The answer is yes…and no.
Like our automobiles, our bodies are a system of structure and function made up of many interconnected parts. I treat my body in similar ways to my car regarding maintenance and a developed awareness of “signs.” I have taken the time to familiarize myself with the basic mechanics of my motor vehicle along with a general schedule of required maintenance that I follow and anticipate in an attempt to avoid emergency repairs. I am happy to report that 25 years of this practice with the added good fortune of never having purchased a “lemon” has given me a track record of only one unexpected flat tire and never a roadside assistance necessity. If I ignored those new, “funny sounds” elicited from my car and didn’t review the scheduled maintenance—if I didn’t look at my tires regularly or keep an eye on the gas, the new noises, or the warning lights on the dashboard—if I didn’t get regular oil changes and check points on future repairs, this would not be the case.

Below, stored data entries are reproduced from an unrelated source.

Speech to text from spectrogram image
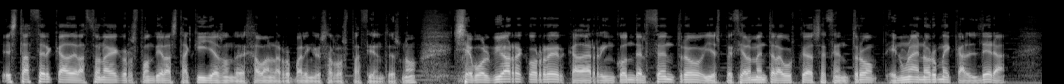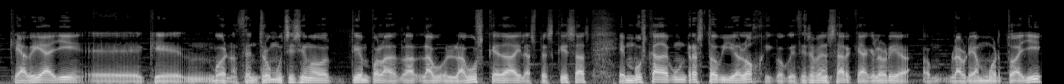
está cerca de la zona que correspondía a las taquillas donde dejaban la ropa al ingresar los pacientes. ¿no? Se volvió a recorrer cada rincón del centro y especialmente la búsqueda se centró en una enorme caldera que había allí, eh, que bueno, centró muchísimo tiempo la, la- la- la búsqueda y las pesquisas en busca de algún resto biológico que hiciese pensar que a Gloria um, la habrían muerto allí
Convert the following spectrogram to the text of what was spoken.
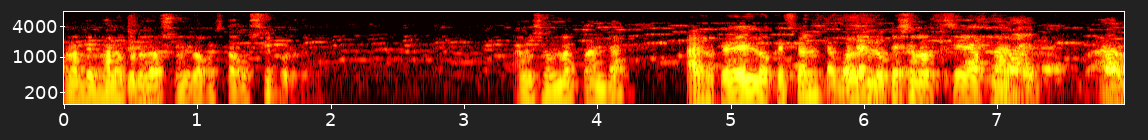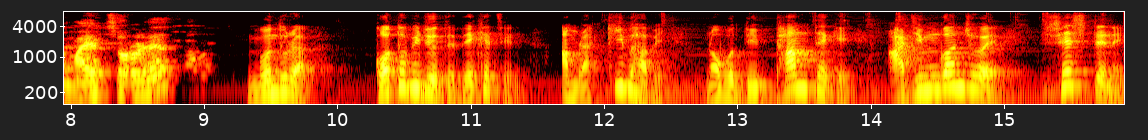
আপনাদের ভালো করে দর্শনের ব্যবস্থা অবশ্যই করে দেবো। আমি সোমনাথ পান্ডা। আর হোটেলের লোকেশনটা বলেন। লোকেশন হচ্ছে আপনার মায়ের চরণে। বন্ধুরা গত ভিডিওতে দেখেছেন? আমরা কীভাবে নবদ্বীপ ধাম থেকে আজিমগঞ্জ হয়ে শেষ ট্রেনে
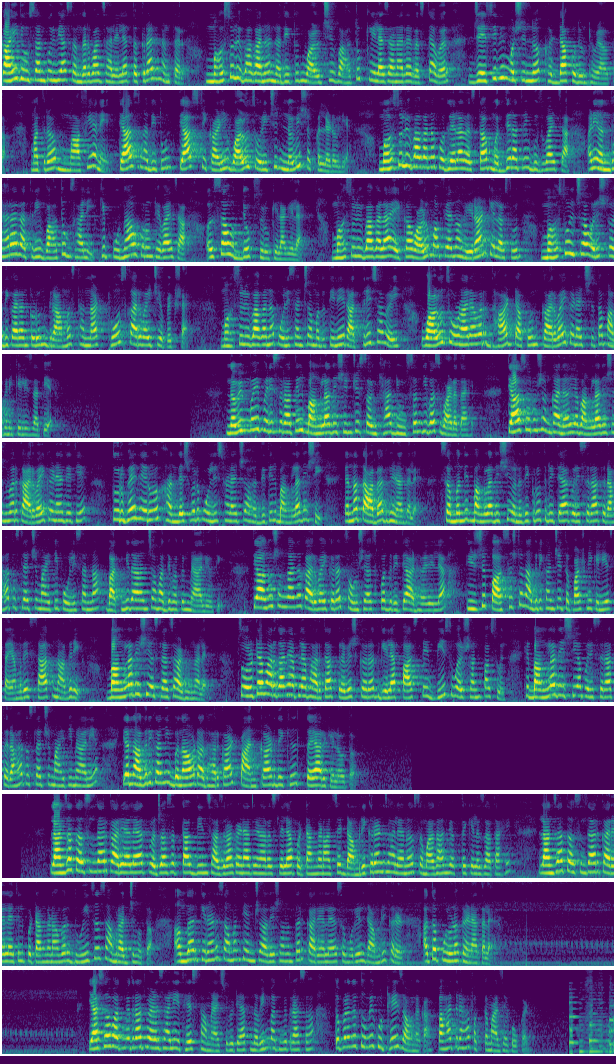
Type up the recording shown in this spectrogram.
काही दिवसांपूर्वी या संदर्भात झालेल्या तक्रारीनंतर महसूल विभागानं नदीतून वाळूची वाहतूक केल्या जाणाऱ्या रस्त्यावर जेसीबी मशीननं खड्डा खोदून ठेवला होता. मात्र माफियाने त्याच नदीतून त्याच ठिकाणी वाळू चोरीची नवी शक्कल लढवली आहे. महसूल विभागानं खोदलेला रस्ता मध्यरात्री बुजवायचा आणि अंधारा रात्री वाहतूक झाली की पुन्हा उकरून ठेवायचा असा उद्योग सुरू केला गेलाय. महसूल विभागाला एका वाळू माफियानं हैराण केलं असून महसूलच्या वरिष्ठ अधिकाऱ्यांकडून ग्रामस्थांना ठोस कारवाईची अपेक्षा आहे. महसूल विभागानं पोलिसांच्या मदतीने रात्रीच्या वेळी वाळू चोरणाऱ्यावर धाड टाकून कारवाई करण्याची आता मागणी केली जाते नवी मुंबई परिसरातील बांगलादेशींची संख्या दिवसेंदिवस वाढत आहे. त्याच अनुषंगानं या बांगलादेशींवर कारवाई करण्यात येते तुर्भे नेरुळ खांदेश्वर पोलीस ठाण्याच्या हद्दीतील बांगलादेशी यांना ताब्यात घेण्यात आलंय. संबंधित बांगलादेशी अनधिकृतरित्या परिसरात राहत असल्याची माहिती पोलिसांना बातमीदारांच्या माध्यमातून मिळाली होती. त्या अनुषंगानं कारवाई करत संशयास्पदरित्या आढळलेल्या तीनशे पासष्ट नागरिकांची तपासणी केली असता यामध्ये सात नागरिक बांगलादेशी असल्याचं आढळून आलंय. चोरट्या मार्गाने आपल्या भारतात प्रवेश करत गेल्या पाच ते वीस वर्षांपासून हे बांगलादेशी या परिसरात राहत असल्याची माहिती मिळाली आहे. या नागरिकांनी बनावट आधार कार्ड पॅन कार्ड देखील तयार केलं होतं. लांजा तहसीलदार कार्यालयात प्रजासत्ताक दिन साजरा करण्यात येणार असलेल्या पटांगणाचे डांबरीकरण झाल्यानं समाधान व्यक्त केलं जात आहे. लांजा तहसीलदार कार्यालयातील पटांगणावर धुळीचं साम्राज्य होतं. आमदार किरण सामंत यांच्या आदेशानंतर कार्यालयासमोरील डांबरीकरण आता पूर्ण करण्यात आलंय. यासह बातमीपत्रात वेळ झाली इथेच थांबण्याची भेटूयात नवीन बातमीपत्रासह तोपर्यंत तुम्ही कुठेही जाऊ नका. पाहत रहा फक्त माझे कोकण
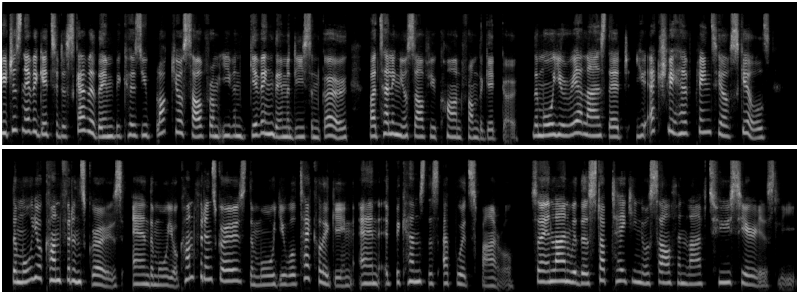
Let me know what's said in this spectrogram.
You just never get to discover them because you block yourself from even giving them a decent go by telling yourself you can't from the get go. The more you realize that you actually have plenty of skills, the more your confidence grows. And the more your confidence grows, the more you will tackle again. And it becomes this upward spiral. So, in line with this, stop taking yourself and life too seriously.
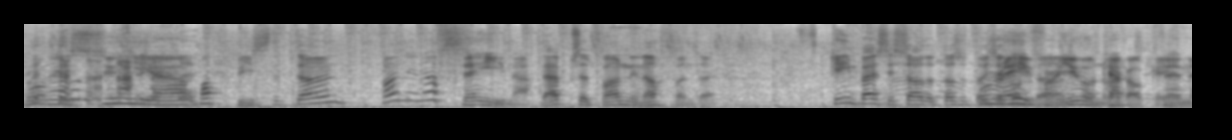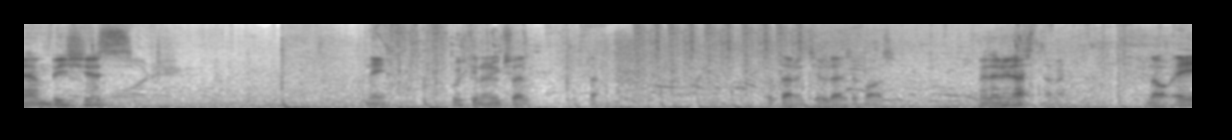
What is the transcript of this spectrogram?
proovi süüa pappist ta on fun enough, seina. täpselt fun enough on see. Gamepassis saadud tasuta Hooray for you, Captain Ambitious. nii, kuskil on üks veel. võta nüüd see üle, see baas. võtan üles ta või? No ei,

My body also thrives on this attention. In the land of human beings, all “healths” are not created equal. We are each born with our particular genetic predispositions. We either add to or detract from those strengths and weaknesses depending on how we live for the rest of our lives. Unlike our cars, if we live in a “lemon” we can’t just take it back to the dealer and replace it with a better functioning vehicle. We must find ways to live in it.

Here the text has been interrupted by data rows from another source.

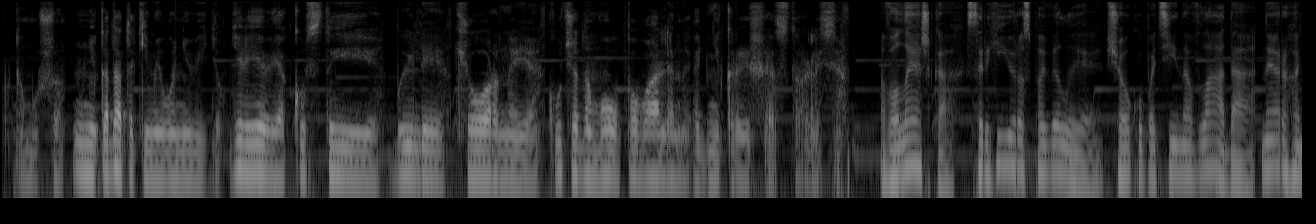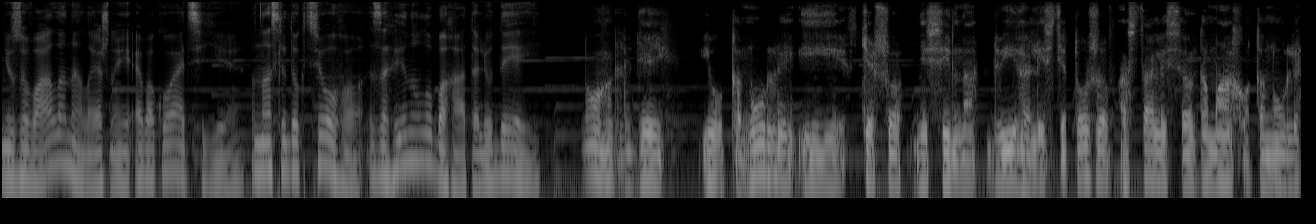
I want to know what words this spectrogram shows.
потому что ну, никогда таким его не видел. Деревья, кусты были черные, куча домов повалены, одни крыши остались. В Олешках Сергію розповіли, що окупаційна влада не організувала належної евакуації. Внаслідок цього загинуло багато людей. Много людей и утонули, и те, что не сильно двигались, те тоже остались в домах, утонули.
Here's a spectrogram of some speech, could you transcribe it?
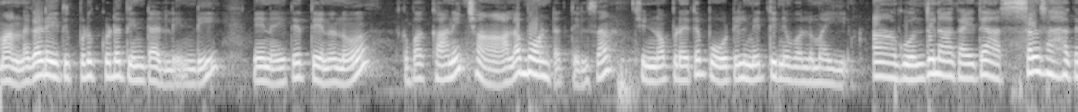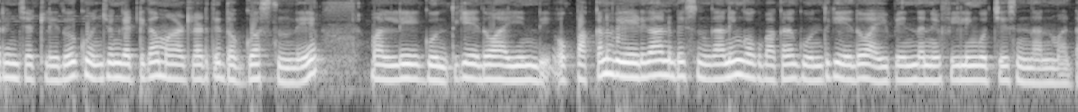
మా అన్నగాడు అయితే ఇప్పుడు కూడా తింటాడులేండి. నేనైతే తినను. కానీ చాలా బాగుంటుంది తెలుసా? చిన్నప్పుడైతే పోటీల మీద తినేవాళ్ళం అయ్యి. ఆ గొంతు నాకైతే అస్సలు సహకరించట్లేదు. కొంచెం గట్టిగా మాట్లాడితే దగ్గు వస్తుంది. మళ్ళీ గొంతుకి ఏదో అయ్యింది. ఒక పక్కన వేడిగా అనిపిస్తుంది కానీ ఇంకొక పక్కన గొంతుకి ఏదో అయిపోయిందనే ఫీలింగ్ వచ్చేసింది అనమాట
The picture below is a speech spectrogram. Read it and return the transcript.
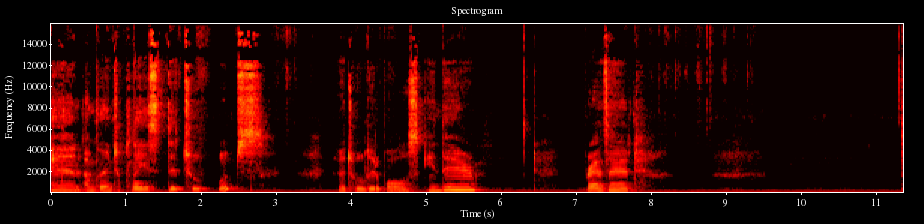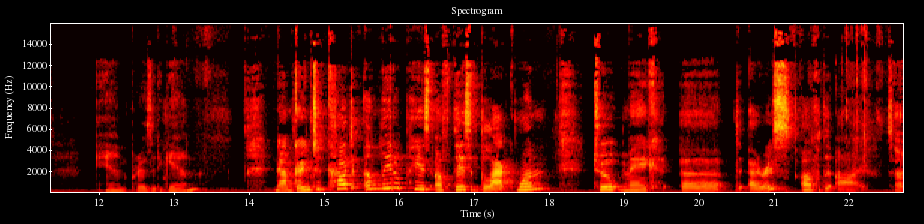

When we need auto repairs or replacement parts in our car, it integrates them into the system with relatively little effort or adjustment. Not necessarily true with a body. If a surgery is required and especially if that surgery involves a replacement part, there is a long journey ahead for the patient that involves strengthening the system in order to receive the procedure that is followed by a period of recovery and a re-strengthening of the system. In addition to this, the effectiveness of the procedure will vary depending on your overall health, age, and the level of surgical difficulty. Your car will usually receive the new part and perform well immediately after the exchange. If only this were true for bodies!
Like our automobiles, our bodies require a fair amount of attention in order to be there for us when we need them. When we really look at all that our bodies do for us, all day, every day, they actually require very little in return. In addition to getting us from one place to the next, they think, digest, breathe, run, jump, stretch, focus, sleep…and dream for us. They do not do these things without complaining which is great because complaining is the body’s way of getting our attention for what it needs in return. We are actually in a constant state of negotiation with our bodies and with our health.
At the very least, a little education tells us that we need water, food, some level of exercise and a decent night’s sleep, but to experience what is optimal for each of us, a more developed relationship to our health support will be required. The cultivation of listening skills, paying attention instead of ignoring “signs” of distress, appropriate consulting with professionals and appropriate action will create and sustain the health that each of us is capable of living.
In a relationship, when things aren’t going well, the best thing to do is to look at your partner and ask, “What do you need? What do you want?” Regarding our health, this simple practice could serve us well in our lifetime relationship to our personal vehicles. We just might be surprised at what we hear in response.
Anita Alexandra, L.Ac., CH is an acupuncturist and Chinese herbalist with 16+ years of experience. She practices at Chiropractic Health and Acupuncture. 619 Main Street, Frisco. (970)668-3299 http://www.CHAfrisco.com